FairPhone, a Dutch company which lists Vodafone and KPN among its supporters, is looking to create a “fair trade” smartphone, taking an ethical approach to everything from component sourcing to the working practices of the factories assembling the device.
According to the Financial Times, the company is supported by UK-based incubator Bethnal Green Ventures and €400,000 from a private backer, with seven staff on-board. It has already demonstrated a concept device and a commercial, Android-based product will be launched this year, priced at €325 before tax.
While most sales will be made direct to consumers, KPN has agreed to buy some of the first batch, and “other leading operators have expressed interest”.
The FT said that Bas van Abel, founder of the company, acknowledged that the complexity of the supply chain means the resulting device will not be “a 100 per cent ‘fair’ phone”, but that it will demonstrate that there is a market for such a product.

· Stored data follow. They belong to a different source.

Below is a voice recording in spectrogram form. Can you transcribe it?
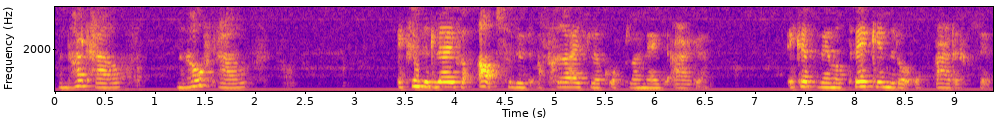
Mijn hart haalt. Mijn hoofd haalt. Ik vind het leven absoluut afgrijzelijk op planeet aarde. Ik heb weer maar twee kinderen op aarde gezet.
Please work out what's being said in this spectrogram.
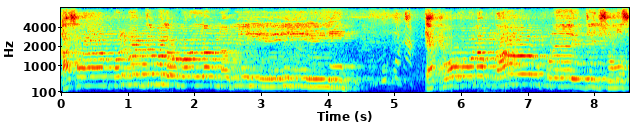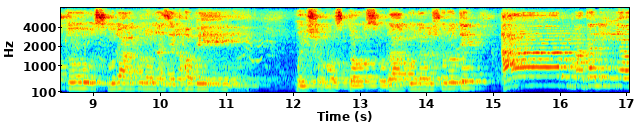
আসার পরে রাজ্যে বলে "ওগো আল্লাহর নবী এখন আপনার উপরে যে সমস্ত সূরাগুলো নাজিল হবে, ওই সমস্ত সূরাগুলোর শুরুতে আর মাদানিয়া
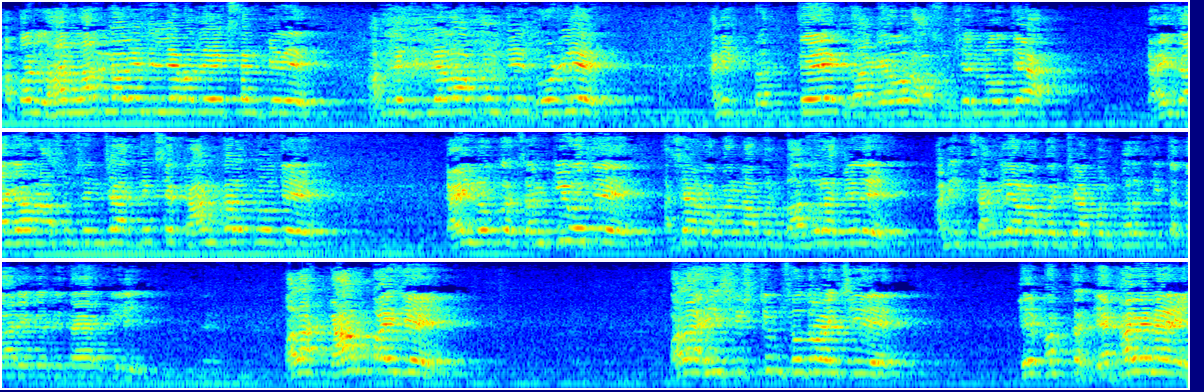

In a number of blog posts on its website, the company has addressed issues including its engagement with production partners, and the ethical sourcing of raw materials such as cobalt (used in batteries) and “conflict-free Tin”.
There has been a growing backdrop of concern about the conditions under which smartphones are manufactured, a process which is generally outsourced to specialist companies – usually located in China.
Much of the attention has been focused on Apple and its supplier Foxconn. A study early last year by the Fair Labor Association noted “significant issues” with the working conditions of staff.